  • Literary, dramatic, musical, and artistic works: Lifetime of the author plus 60 years.
  • Cinematograph films and sound recordings: 60 years from the date of publication.

Fair Use and Exceptions

Recognising the balance between protection and public interest, the Act also enlists exceptions.

These include uses for personal purposes, research, education, criticism, or commentary, ensuring that knowledge dissemination isn’t hampered.

Infringement and Remedies

If there’s unauthorised use of copyrighted work, it’s termed as infringement.

The Act empowers owners to seek legal remedies, which may include injunctions, damages, and in certain cases, imprisonment.

International Treaties and Agreements:

To ensure a cohesive and harmonised approach to protection, India is a signatory to several international conventions, like the Berne Convention and the Agreement on Trade-Related Aspects of Intellectual Property Rights (TRIPS).


In the vast landscape of creativity and innovation, copyright emerges as a beacon of hope, ensuring that creators are acknowledged, protected, and celebrated.

Ownership in this domain is not merely a legal construct but a testament to one’s dedication, labor, and vision.

As we’ve navigated the nuances of who can own a copyright, it becomes evident that the realm of intellectual property is as vast as it is intricate.
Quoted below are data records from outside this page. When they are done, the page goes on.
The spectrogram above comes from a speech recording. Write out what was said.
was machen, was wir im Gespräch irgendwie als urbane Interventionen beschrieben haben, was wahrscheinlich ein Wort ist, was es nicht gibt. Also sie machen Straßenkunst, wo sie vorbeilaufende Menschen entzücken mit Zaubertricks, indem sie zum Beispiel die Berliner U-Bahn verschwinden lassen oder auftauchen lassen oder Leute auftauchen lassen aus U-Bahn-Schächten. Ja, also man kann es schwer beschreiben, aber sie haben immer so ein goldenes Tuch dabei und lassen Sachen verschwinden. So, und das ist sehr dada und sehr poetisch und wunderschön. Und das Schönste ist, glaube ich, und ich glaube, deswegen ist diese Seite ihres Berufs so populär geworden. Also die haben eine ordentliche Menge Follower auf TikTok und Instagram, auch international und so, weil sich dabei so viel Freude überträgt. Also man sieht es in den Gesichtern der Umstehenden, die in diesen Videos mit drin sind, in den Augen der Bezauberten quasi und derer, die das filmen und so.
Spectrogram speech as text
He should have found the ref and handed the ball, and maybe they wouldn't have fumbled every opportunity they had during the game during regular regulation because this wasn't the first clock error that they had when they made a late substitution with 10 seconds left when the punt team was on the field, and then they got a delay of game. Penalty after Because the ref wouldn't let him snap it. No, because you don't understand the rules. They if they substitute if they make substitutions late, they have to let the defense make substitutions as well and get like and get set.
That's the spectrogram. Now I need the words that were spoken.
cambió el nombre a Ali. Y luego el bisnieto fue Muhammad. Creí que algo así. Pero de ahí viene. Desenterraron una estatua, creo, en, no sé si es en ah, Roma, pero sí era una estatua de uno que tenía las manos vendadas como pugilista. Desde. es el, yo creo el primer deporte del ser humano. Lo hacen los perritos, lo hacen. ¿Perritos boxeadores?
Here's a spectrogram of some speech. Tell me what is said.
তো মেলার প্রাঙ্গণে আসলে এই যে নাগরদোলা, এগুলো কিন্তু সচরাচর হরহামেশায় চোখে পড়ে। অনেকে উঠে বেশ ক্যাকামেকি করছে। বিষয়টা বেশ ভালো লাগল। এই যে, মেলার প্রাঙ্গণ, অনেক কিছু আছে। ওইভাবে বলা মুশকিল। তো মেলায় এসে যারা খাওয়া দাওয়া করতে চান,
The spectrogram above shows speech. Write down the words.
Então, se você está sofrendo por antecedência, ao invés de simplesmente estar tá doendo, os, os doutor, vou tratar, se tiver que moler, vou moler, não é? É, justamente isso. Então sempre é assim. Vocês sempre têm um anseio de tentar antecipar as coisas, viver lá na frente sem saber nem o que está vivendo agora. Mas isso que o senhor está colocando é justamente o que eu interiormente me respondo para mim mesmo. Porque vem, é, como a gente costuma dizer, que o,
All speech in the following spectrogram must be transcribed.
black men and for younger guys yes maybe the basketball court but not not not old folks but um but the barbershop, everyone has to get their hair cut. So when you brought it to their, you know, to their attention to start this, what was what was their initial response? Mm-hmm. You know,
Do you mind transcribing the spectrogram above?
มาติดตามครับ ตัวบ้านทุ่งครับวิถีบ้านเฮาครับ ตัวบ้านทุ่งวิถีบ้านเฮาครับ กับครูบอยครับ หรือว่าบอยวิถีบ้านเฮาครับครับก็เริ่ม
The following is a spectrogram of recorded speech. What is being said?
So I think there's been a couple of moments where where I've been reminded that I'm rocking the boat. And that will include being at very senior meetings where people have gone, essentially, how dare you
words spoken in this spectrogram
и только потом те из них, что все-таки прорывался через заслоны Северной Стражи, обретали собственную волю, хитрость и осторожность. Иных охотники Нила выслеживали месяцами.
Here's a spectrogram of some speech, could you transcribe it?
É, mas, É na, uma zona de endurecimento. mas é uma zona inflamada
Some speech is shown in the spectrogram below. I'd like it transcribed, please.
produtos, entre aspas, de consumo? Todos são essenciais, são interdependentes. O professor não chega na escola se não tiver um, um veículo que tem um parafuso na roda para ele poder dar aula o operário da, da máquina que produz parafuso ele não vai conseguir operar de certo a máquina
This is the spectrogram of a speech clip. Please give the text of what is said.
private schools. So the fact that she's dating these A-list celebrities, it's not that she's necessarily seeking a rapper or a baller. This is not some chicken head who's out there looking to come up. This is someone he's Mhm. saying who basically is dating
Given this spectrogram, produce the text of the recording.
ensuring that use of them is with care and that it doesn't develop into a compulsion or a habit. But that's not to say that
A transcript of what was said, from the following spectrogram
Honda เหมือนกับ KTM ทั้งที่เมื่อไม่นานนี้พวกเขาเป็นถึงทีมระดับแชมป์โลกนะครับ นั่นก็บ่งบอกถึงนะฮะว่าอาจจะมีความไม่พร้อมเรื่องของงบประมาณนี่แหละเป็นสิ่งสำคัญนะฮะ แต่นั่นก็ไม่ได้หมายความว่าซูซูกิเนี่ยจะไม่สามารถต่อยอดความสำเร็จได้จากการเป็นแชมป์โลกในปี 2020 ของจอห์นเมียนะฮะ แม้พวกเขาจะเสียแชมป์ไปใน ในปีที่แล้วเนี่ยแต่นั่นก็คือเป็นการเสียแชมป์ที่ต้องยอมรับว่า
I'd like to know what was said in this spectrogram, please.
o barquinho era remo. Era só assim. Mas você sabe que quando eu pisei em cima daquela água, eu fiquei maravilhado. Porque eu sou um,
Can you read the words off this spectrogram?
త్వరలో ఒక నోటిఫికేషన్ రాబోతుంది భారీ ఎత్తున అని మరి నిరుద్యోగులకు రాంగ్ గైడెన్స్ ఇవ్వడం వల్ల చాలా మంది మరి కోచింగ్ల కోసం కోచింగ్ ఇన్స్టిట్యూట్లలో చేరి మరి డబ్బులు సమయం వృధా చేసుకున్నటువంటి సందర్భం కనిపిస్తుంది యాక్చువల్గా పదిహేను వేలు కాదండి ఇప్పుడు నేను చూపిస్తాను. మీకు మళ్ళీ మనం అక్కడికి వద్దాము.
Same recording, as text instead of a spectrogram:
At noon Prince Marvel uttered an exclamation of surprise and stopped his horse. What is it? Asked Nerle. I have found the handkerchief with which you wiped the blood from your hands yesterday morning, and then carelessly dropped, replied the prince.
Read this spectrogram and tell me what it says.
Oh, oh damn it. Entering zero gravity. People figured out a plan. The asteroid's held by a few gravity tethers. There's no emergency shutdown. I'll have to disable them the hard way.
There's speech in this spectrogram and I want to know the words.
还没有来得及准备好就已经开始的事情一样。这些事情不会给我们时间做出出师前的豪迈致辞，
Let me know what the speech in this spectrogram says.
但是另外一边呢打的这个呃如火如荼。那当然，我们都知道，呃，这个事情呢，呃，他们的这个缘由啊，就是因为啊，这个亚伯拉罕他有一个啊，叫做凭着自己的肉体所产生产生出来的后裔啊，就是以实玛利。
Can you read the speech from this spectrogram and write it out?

From individual artists capturing their soul on canvas to organisations innovating for the future, the embrace of copyright is broad and inclusive.

Yet, understanding ownership is more than just recognising the stakeholders; it’s about appreciating the sanctity of creation.

As the world continues to evolve, with artistry and technology often intertwining, the essence of ownership remains a cornerstone, ensuring that every creator, regardless of their medium or platform, stands protected and revered.

In essence, while the mediums may change, the right to claim one’s creation as their own remains timeless.

Frequently Asked Questions

Can an individual and a corporation both own copyrights?

Yes. While individuals can own copyrights for works they personally create, corporations or organisations can also be holders, especially in cases where works are created by employees as part of their job responsibilities or under specific contracts, termed “works made for hire.”

Does copyright ownership only pertain to published works? Who Can Own a Copyright?

No. Copyright protection extends to both published and unpublished works.

As soon as an original work is fixed in a tangible medium (like written down or recorded), it is eligible for protection.

If I commission an artist or a writer to create a work specifically for me, do I own the copyright?

Not necessarily. Merely commissioning a work doesn’t automatically grant you the copyright.

The artist or writer will still be the initial owner unless there’s a written agreement that designates the work as a “work made for hire” or there’s an explicit transfer of copyright in the contract.